I picked my children up early from school today, as a winter storm heads our way. Early dismissal. No school tommorrow. Children everywhere celebrate a snowday in advance. I cherish driving my children to school every day, and I cherish picking them up. It never feels like a chore, as I know this time will soon pass and the car will often just be me and songs on shuffle.
As the threat of snow moved in, earlier in the day my children prepared for a different danger: another active shooter drill. I listened to them talk about barricaded doors and avoiding windows, but was surprised as their talk of the drill transitioned into a form of play. I learned which kids misbehaved: the boy who said “ah, forget it” and ran back and forth in front of the windows waving his arms; the group that walked over to the woodshop and hung out for a while; the girls that played on the barricade. They were laughing about these things, as kids do, and I suddenly remembered myself at age 7 or 8, heading to the designated fallout shelter deep in the piped bowels of my neighborhood school. History has shown us that deadlier attacks would occur in these places, just with smaller bombs of a sort.
While listening to them, I began to admire the way they talked; it was a form of protest, as play often is. If you want to know more specifically what I mean, I suggest this book:
Embedded in their stories and laughter was defiance emerging in the form of play. Whatever the form, we need more of this. I’ve long understood that there are no laws, only lawmakers. This reality can be both inspiring and terrifying, often simultaneously. When it comes to what my children were preparing for today, only terrifying applies, as our ability to imagine a better, different world has, frankly, failed in this particular arena.
If not lawmakers, then maybe play, games, and game players can imagine that world (as worldbuilding is what they do), or deeply affect it with play as protest. Yes, I know that gaming has its own difficult history, with the phrase “gamergate” having achieved significant reach in our society. Maybe this is another post that should be titled, “Nothing to Say,” but I’m trying to imagine the “good guy with a game” someday being more important than the “good guy with a gun.” (Please read “guy” as “person,” as words are their own game, containers that are infinitely larger on the inside than they are on the outside.)
In the spirit of recent posts, I turned to our buzzing hive of an AI world. I used “children practicing active shooter drill” as a prompt for Midjourney. The results were–and I don’t have the right word for this–much more “literal” and less aesthetic than Midjourney’s normal renderings.
I’ve used Midjourney quite a bit, so I decided to “play” a bit and used the same prompt with Dall-E but added the word “impressionist” at the end.
Maybe these images are games, or the beginnings of games and play as an engine for change and protest, which is easy to say as I sit here typing. But, when the concern is drugs in school, the response is a police action, dogs sniffing rows of lockers.
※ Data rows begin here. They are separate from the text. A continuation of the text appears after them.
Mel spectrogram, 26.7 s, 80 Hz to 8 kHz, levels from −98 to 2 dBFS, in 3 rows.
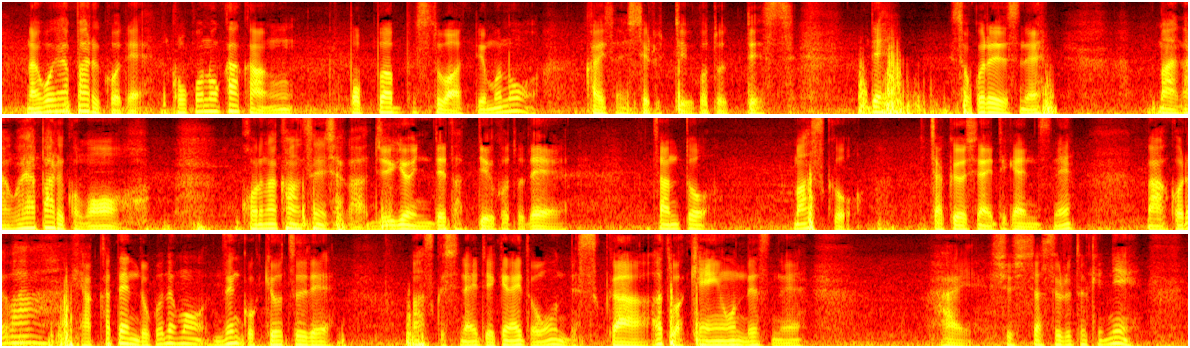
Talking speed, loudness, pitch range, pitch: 330 characters per minute, -17 LUFS, 90-115 Hz, 100 Hz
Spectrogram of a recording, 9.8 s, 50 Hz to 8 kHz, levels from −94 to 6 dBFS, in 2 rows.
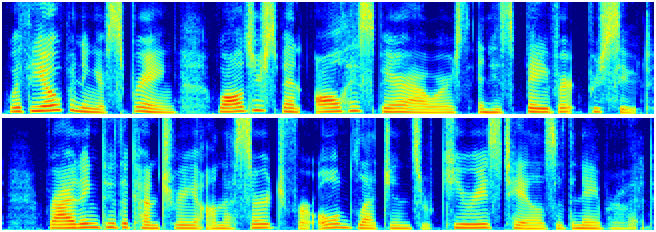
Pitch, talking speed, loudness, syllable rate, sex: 235 Hz, 190 wpm, -20 LUFS, 5.2 syllables/s, female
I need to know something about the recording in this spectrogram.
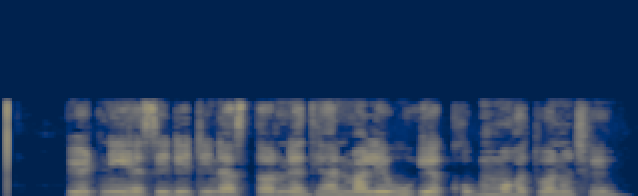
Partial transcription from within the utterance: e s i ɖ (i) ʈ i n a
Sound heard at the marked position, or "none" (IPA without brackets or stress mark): i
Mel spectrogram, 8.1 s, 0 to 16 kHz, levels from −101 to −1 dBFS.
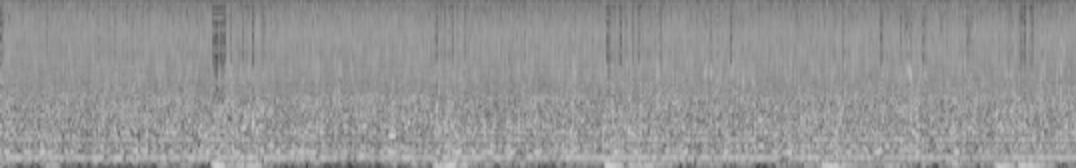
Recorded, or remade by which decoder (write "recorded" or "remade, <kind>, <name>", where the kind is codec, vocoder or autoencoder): remade, vocoder, BigVGAN v2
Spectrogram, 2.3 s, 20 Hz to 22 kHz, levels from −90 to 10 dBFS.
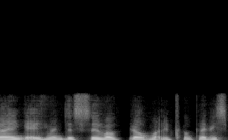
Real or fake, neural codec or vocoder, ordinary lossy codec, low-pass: fake; codec, 16 kHz, 0.5 kbps, FreqCodec, larger model; none; 7.2 kHz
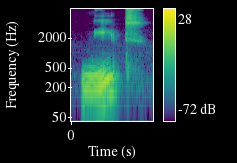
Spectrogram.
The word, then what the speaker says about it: nit: Quan an la nit, like you would write N-E-A-T, calmada.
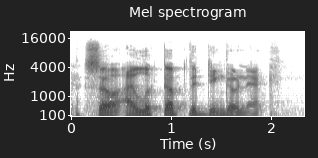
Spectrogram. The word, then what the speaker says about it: Dingonek: So I looked up the dingo neck. It's spelled DINGONEK.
When the concern is the unthinkable I have been describing thus far, the response is a game, a rehearsal, with roles and blocking.
But as games, by the day, become an increasingly massive presence in our world, often in incredibly positive and profound ways, maybe there is a link to be made between the nonviolent forms of play described in Blueprint for Revolution and these games that occupy so many players and hours. (If there is a game out there that gestures towards this, don’t hesitate to comment below.) Whatever that game is, I imagine it is cooperative, brings people together, with its goal lying both inside and outside the game’s parameters, a living play that replaces the playacting of active-shooter drills on a normal Tuesday with a normal storm moving in overhead.